WHAT THE EXERCISE ASKS: Word for word, restate the data that follows, omitting the images.

[[ DATA EXTRACTS open ]]

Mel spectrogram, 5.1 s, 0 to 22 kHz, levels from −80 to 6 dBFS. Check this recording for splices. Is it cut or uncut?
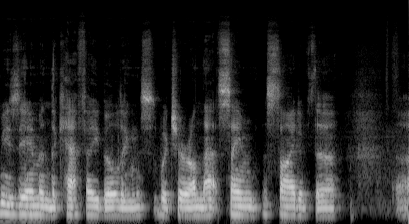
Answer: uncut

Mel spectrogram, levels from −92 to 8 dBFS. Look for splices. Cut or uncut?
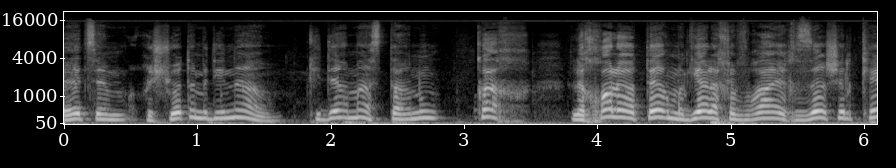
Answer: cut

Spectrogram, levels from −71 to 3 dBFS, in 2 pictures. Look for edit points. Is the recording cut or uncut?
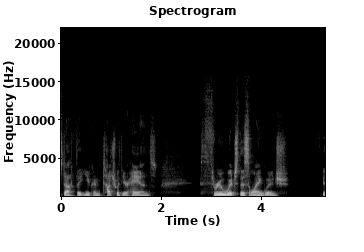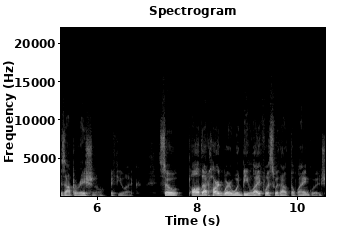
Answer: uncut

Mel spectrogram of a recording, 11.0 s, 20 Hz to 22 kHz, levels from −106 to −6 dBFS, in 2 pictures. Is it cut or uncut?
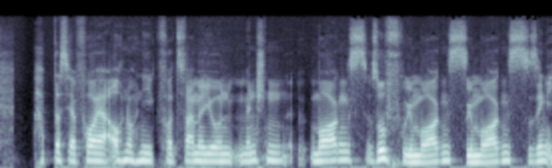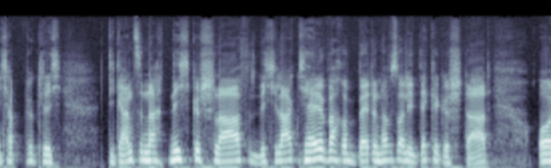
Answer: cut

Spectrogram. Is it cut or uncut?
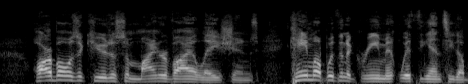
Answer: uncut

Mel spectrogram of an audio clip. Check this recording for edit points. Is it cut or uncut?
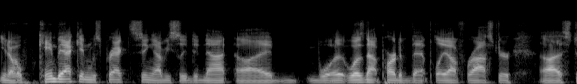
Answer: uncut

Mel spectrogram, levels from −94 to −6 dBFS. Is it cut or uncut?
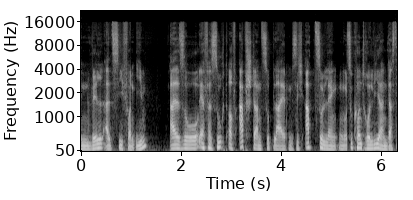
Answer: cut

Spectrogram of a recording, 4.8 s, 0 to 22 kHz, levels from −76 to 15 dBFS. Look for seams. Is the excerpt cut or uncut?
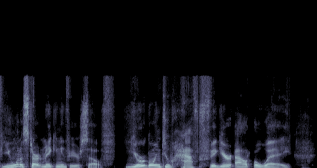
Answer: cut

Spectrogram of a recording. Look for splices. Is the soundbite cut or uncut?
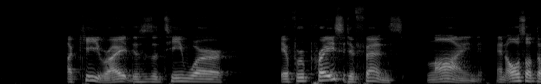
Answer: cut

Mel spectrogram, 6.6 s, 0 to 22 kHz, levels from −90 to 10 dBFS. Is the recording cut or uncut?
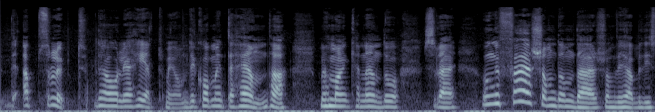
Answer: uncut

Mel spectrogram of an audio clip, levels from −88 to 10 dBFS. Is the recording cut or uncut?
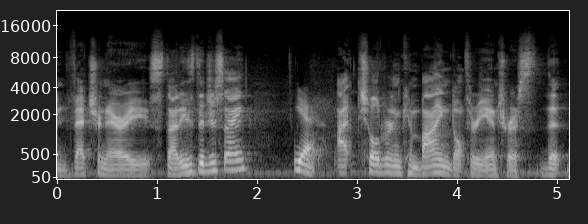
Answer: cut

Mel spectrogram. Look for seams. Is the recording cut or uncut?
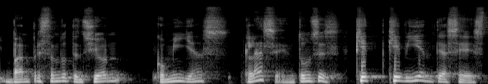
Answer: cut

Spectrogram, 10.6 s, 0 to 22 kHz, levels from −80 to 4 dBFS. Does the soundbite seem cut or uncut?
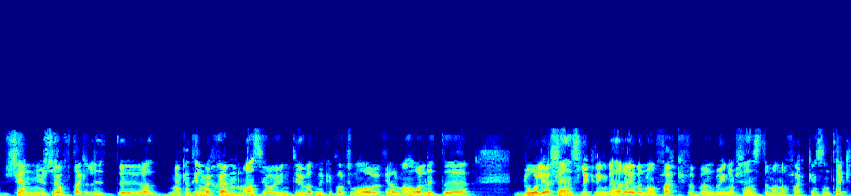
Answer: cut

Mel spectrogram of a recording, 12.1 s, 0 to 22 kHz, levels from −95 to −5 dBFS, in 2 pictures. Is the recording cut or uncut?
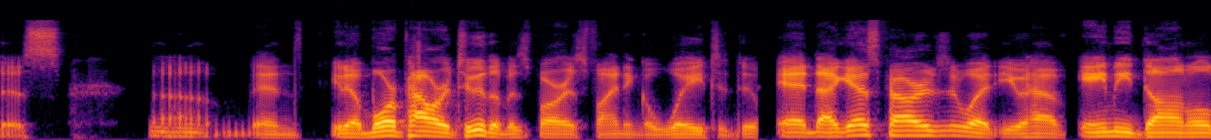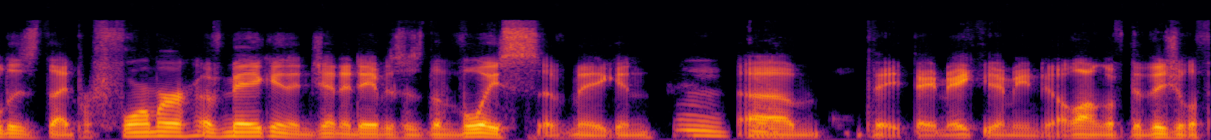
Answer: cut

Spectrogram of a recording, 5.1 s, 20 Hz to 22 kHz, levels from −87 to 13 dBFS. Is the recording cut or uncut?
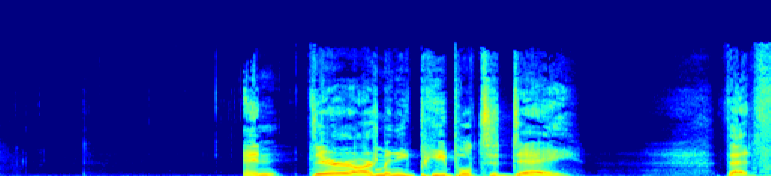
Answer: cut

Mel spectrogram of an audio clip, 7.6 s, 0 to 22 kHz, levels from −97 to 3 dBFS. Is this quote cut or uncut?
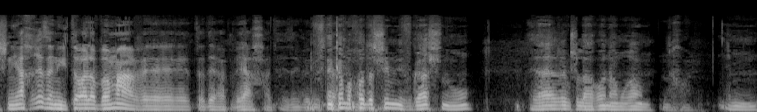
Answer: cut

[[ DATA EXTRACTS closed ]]

EXPECTED OUTPUT:
Mel spectrogram, 5.1 s, 0 to 22 kHz, levels from −80 to 6 dBFS. Check this recording for splices. Is it cut or uncut?
Answer: uncut

Mel spectrogram, levels from −92 to 8 dBFS. Look for splices. Cut or uncut?
Answer: cut

Spectrogram, levels from −71 to 3 dBFS, in 2 pictures. Look for edit points. Is the recording cut or uncut?
Answer: uncut

Mel spectrogram of a recording, 11.0 s, 20 Hz to 22 kHz, levels from −106 to −6 dBFS, in 2 pictures. Is it cut or uncut?
Answer: cut

Spectrogram. Is it cut or uncut?
Answer: uncut

Mel spectrogram of an audio clip. Check this recording for edit points. Is it cut or uncut?
Answer: uncut

Mel spectrogram, levels from −94 to −6 dBFS. Is it cut or uncut?
Answer: cut

Spectrogram of a recording, 4.8 s, 0 to 22 kHz, levels from −76 to 15 dBFS. Look for seams. Is the excerpt cut or uncut?
Answer: cut

Spectrogram of a recording. Look for splices. Is the soundbite cut or uncut?
Answer: cut

Mel spectrogram, 6.6 s, 0 to 22 kHz, levels from −90 to 10 dBFS. Is the recording cut or uncut?
Answer: uncut

Mel spectrogram of an audio clip, levels from −88 to 10 dBFS. Is the recording cut or uncut?
Answer: cut

Mel spectrogram. Look for seams. Is the recording cut or uncut?
Answer: cut

Spectrogram, 10.6 s, 0 to 22 kHz, levels from −80 to 4 dBFS. Does the soundbite seem cut or uncut?
Answer: cut

Mel spectrogram of a recording, 12.1 s, 0 to 22 kHz, levels from −95 to −5 dBFS, in 2 pictures. Is the recording cut or uncut?
Answer: cut

Spectrogram of a recording, 5.1 s, 20 Hz to 22 kHz, levels from −87 to 13 dBFS. Is the recording cut or uncut?
Answer: cut

Mel spectrogram of an audio clip, 7.6 s, 0 to 22 kHz, levels from −97 to 3 dBFS. Is this quote cut or uncut?
Answer: cut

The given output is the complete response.